You made history.
I want to single a few out for special mention. Rohan, Damien, Lucie, Sharif, Kajute, Jake, Olivia worked their guts out in the Brunsiwck St office. Kathleen, Brian and Cyndi, it is a delight to work with you and I hope I can do more of it after November. To Nick, Jarrah, Lily, Sofia and all your team, your advice and work was invaluable.
To our State MLCs Greg, Sue and Colleen, to Senator-elect Richard, and to all my Senate colleagues and Bob Brown & Sarah Hanson-Young in particular, thank you for throwing so much support behind our campaign in Melbourne.
To those unions who I have worked with over many years, but especially those who took a big leap to support me and The Greens, your commitment to principle and to real change for the benefit of your members is humbling. Along the way as an industrial lawyer representing you I have learned much, most importantly knowing that while sometimes cutting a deal is the best thing to do, at other times there is much more to be gained by taking a strong stand and having the courage of your convictions. In particular, I want to thank Peter Marshall from the United Firefighters Union for your support and wisdom over many years and to thank you and Mick Farrell for coming here today. To Rosemary Kelly and the Medical Scientists Association who were prepared to objectively analyse the policies of the parties, including ours, and put that information in front of their members, I thank you. And to Dean Mighell and the State Council of the Electrical Trades Union, your strong support was so valuable and your willingness to stick your necks out in the interests of your members inspirational. To Len Cooper, Joan Doyle and their respective colleagues at the CEPU, and to Michael Bakhaazi and the Australian Institute of Marine and Power Engineers, your support was greatly welcomed.

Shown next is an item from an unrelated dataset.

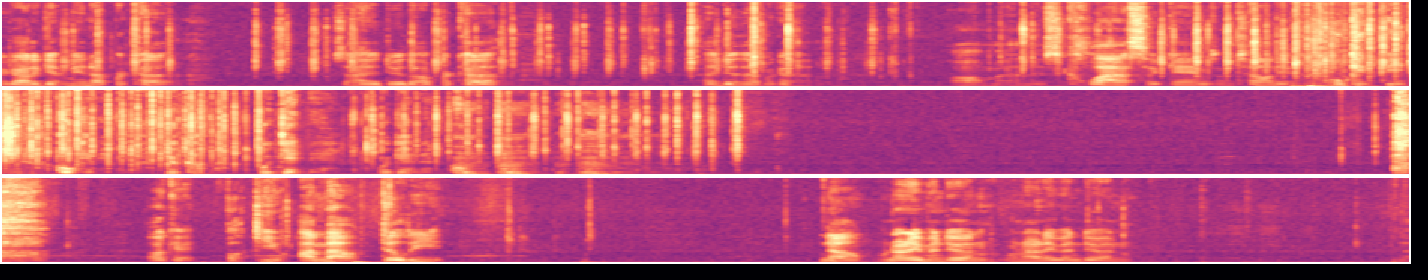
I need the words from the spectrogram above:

To my beautiful partner Claudia, whose advice, support and humour have made this possible, a deep thanks and love. And to my parents Moira and Allan, your beliefs in social justice and lived environmentalism and the amazing parts of Australia and the world you have shown me have helped bring me here. I am so happy that all three of you are here today.

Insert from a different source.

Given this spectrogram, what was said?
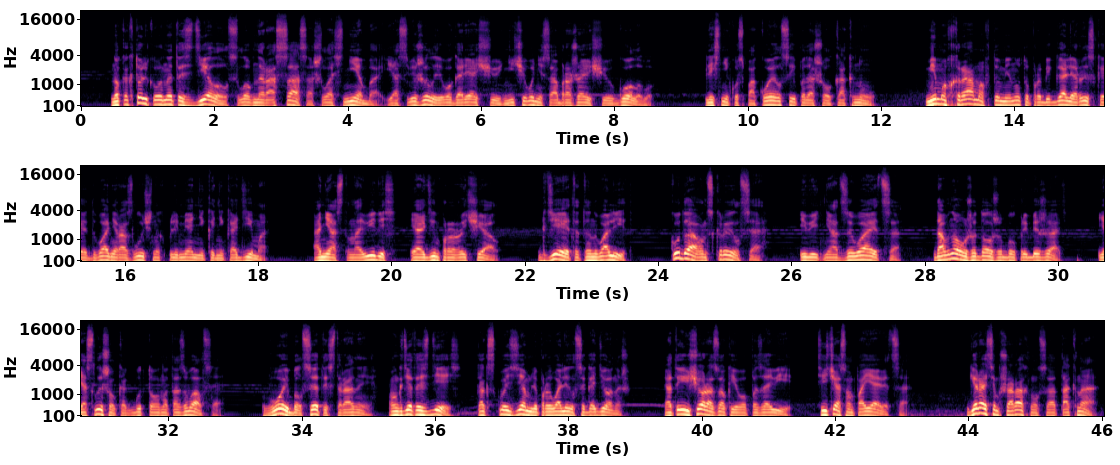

Mr Speaker, we all have a very short period of time in which to respond to the climate emergency facing us, to this planet’s rapidly dwindling condition and to the nagging feeling many of us share that this way of life simply isn’t sustainable. We’re all in this together but we should never forget the amazing things humans are capable of when our creative labours are unleashed. We chose to go to the moon - and we made it. To quote Jodi Dean, the Apollo project boldly projected the ‘we’ of a common humanity aspiring to break the bonds of particularity and reach beyond our imaginations.
It is that commons that we can find again. It is with dreams of great proportions that we will solve our current crises. It is around the core values of sustainability, compassion and equality that we can forge a politics for the 21st century and create a new community. I know that this desire is shared by many in this country. Indeed Mr Speaker and fellow Members, although one might not know it looking at the composition of this chamber, at this election around the country more than 1 in 9 people voted for The Greens. If this chamber proportionately represented the views of the Australian people, there would be 17 Greens MPs sitting here. Whilst I might be only 1 member in this Parliament, I hope it is also understood that the values I am representing here are supported by a much bigger proportion of the population right around this country.

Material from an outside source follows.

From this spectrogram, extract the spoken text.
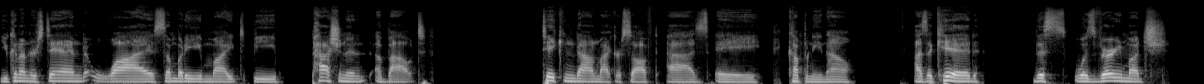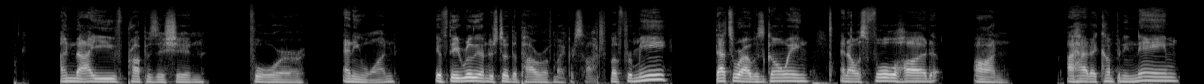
you can understand why somebody might be passionate about taking down Microsoft as a company. Now, as a kid, this was very much a naive proposition for anyone if they really understood the power of Microsoft. But for me, that's where I was going, and I was full HUD on. I had a company name,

But it is the people of Melbourne who have seen fit to elevate these values to the national stage by electing the first Greens member to the House of Representatives at a general election. To everyone in Melbourne who exercised their powerful votes and put me here, I am grateful and humbled. Your votes have already had an impact. It is a joy to be here on your behalf and I hope that I can do justice to you as your first Greens representative.